UPDATE - Thanks to YOU, we were able to send over 500 lights to school kids in Nepal! Kids of Kathmandu is working to rebuild 50 schools in the areas hit hardest by the 2015 earthquake, and together, we're all making a difference. Thank you.
April 1, 2016
This month marks one year since the devastating 7.3 magnitude earthquake struck Nepal. Almost 5000 schools were destroyed, preventing tens of thousands of kids from reading, writing and learning every day. Today, the NY based nonprofit Kids of Kathmandu is making tremendous progress on their mission to rebuild 50 public schools in the areas hardest hit by the quake.
All month long, every light sent through Give Luci will go directly to students in rural Nepal through our new partners, Kids of Kathmandu. With the first schools already well underway, you can help us reach our goal of 500 lights in time for the students to receive them before monsoon season begins. The lights will be a huge help to the kids, not only allowing them to read and play after dark, but also to travel more safely to and from school.
"The quake fell on a Saturday, the one day a week students have off from school"
The day the earthquake hit, Kids of Kathmandu immediately mobilized to provide school supplies and temporary classrooms for the 10,000 children from villages that had been hit the hardest. The quake fell on a Saturday, the one day a week students have off from school, meaning many lives were luckily protected despite schools being destroyed. Kids of Kathmandu quickly transitioned from relief to rebuilding, creating a comprehensive plan to build permanent schools fully outfitted with clean water, solar power, computers, internet access and even teacher training programs.
Kids of Kathmandu has already broken ground on the first 9 schools! They’ve partnered with the Asian Friendship Network (AFN) – a social org that’s built over 80 schools in Nepal over the past 16 years – to oversee management and construction, and some top US design firms to make sure the schools are affordable, locally sourced, and fortified against future monsoons and earthquakes. They’ve even taken into account the need for natural light, ventilation, and community space. Each school will also contain a library and kitchen open to the public in times of need.
The journey to and from each school is a long one, often involving steep, mountainous terrain and in some cases, stretches that can only be crossed by boat. The kids attend school six days a week, and the commute home gets darker earlier and earlier as the seasons change. Each student will be given their own Luci light for safe travel, and to study and play after the sun goes down, a comfort they rarely have access to living off-grid.
The lights help with more than just education, too. Up until this point, most rural Nepali families have had no choice but to rely on kerosene-fueled lamps, which consume oxygen as they burn and produce toxic carcinogens or in some cases, highly dangerous levels of carbon monoxide. Even just accidentally touching one can cause severe burns, making them dangerous to keep around kids. Luci lights are 100% solar, waterproof, durable and never overheat, giving families a healthier and safer home environment.

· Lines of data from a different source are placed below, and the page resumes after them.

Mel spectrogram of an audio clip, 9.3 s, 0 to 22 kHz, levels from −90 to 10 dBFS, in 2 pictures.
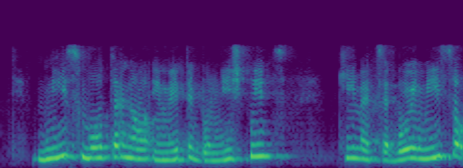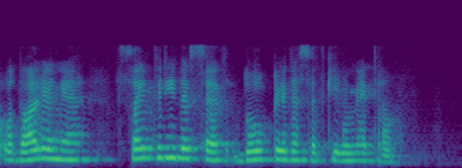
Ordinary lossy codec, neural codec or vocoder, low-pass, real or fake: none; codec, 16 kHz, 2 kbps, FreqCodec, smaller model; 7.2 kHz; fake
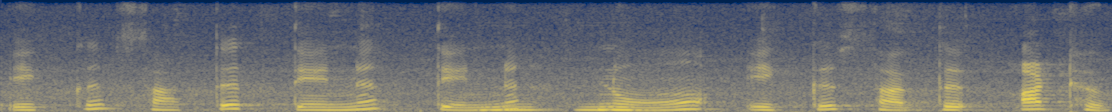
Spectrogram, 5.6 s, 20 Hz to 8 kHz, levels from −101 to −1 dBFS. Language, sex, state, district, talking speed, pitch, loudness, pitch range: Punjabi, female, Punjab, Pathankot, 85 wpm, 215 Hz, -19 LUFS, 205-255 Hz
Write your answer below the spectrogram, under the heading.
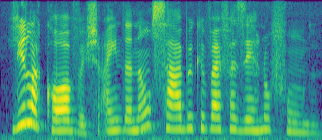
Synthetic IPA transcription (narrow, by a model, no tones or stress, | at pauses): lilɐkɔvɐʃa̰ĩnd̪ɐnɐ̃w̃sabɪʊkɪvajfazeɾnʊfũnd̪ʊ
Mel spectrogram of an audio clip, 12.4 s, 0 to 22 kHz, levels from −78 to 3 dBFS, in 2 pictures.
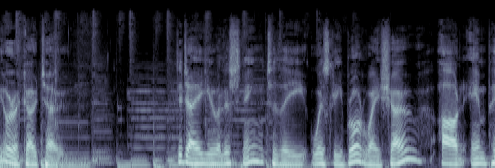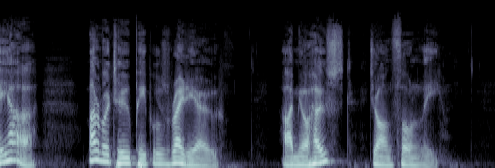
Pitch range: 100-135 Hz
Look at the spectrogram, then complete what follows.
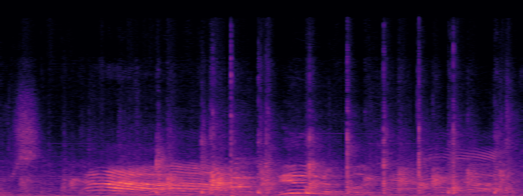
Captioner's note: coach cheering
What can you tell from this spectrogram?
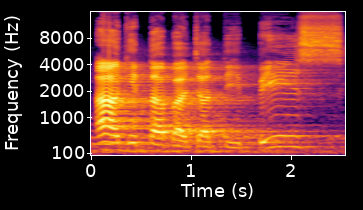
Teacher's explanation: Kemudian wa ini tipis karena dia termasuk punya sifat istifal. Ucapannya dia lidah ini dia turun ke bawah ataupun dalam keadaan standar tidak dinaikkan ke atas.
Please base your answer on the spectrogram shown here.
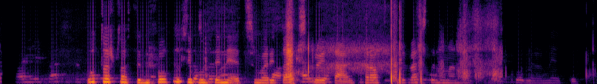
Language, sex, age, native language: Icelandic, female, 18-19, Icelandic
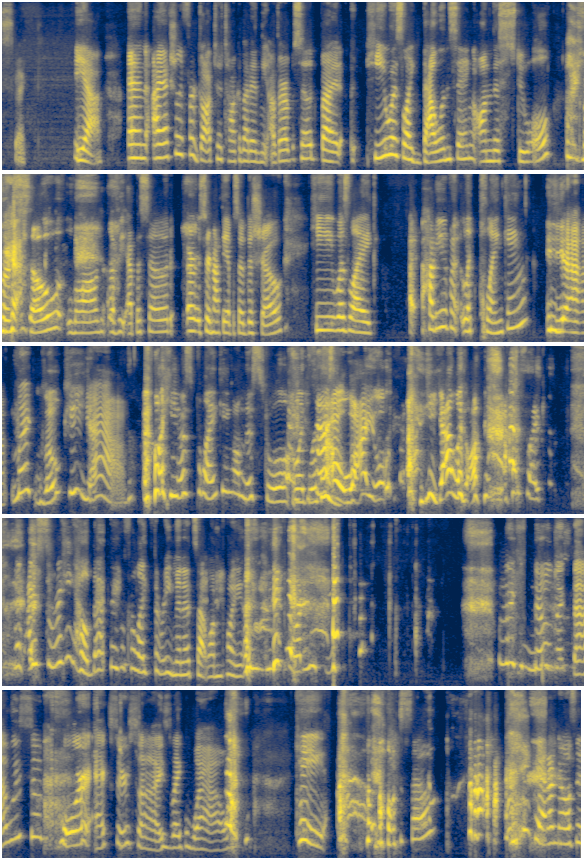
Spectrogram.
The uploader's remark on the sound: Sorry if audio cracks… I unfortunately am not an audio engineer and am too broke to hire one.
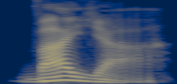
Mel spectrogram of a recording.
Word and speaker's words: vaya: So when you think of Ir's backyard, the important word here is vaya. So this word sounds kind of like fire, but it's spelled V-A-Y-A.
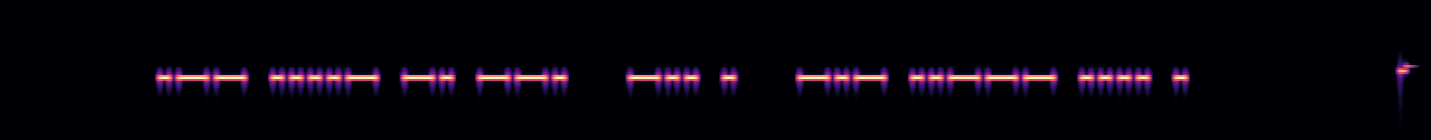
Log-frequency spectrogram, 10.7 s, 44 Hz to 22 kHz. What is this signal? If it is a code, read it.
Morse code, heard as a keyed tone, about 17 wpm, 700 Hz. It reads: W4NG DE K2HE
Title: USA Callsign DE Callsign - 4 Characters - 17wpm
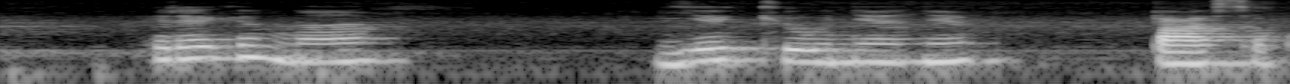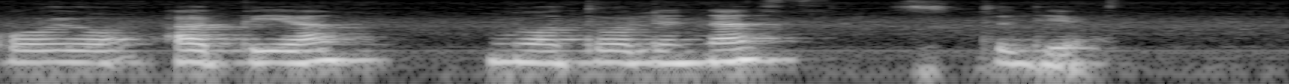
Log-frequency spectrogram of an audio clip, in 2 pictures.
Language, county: Lithuanian, Marijampolė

Kids of Kathmandu founders Andrew Raible and Jami Saunders first visited Nepal in 2010 to volunteer at a rural orphanage. On returning to the US, they wanted to continue their efforts to empower disadvantaged children, and realized they had the resources and the drive do something much greater than a fundraiser. Six years later, Kids of Kathmandu has evolved into a full-scale, highly successful non-profit that creates and supports programs for education, food, shelter, health, clean water and clean energy for families all over Nepal.
Just click here.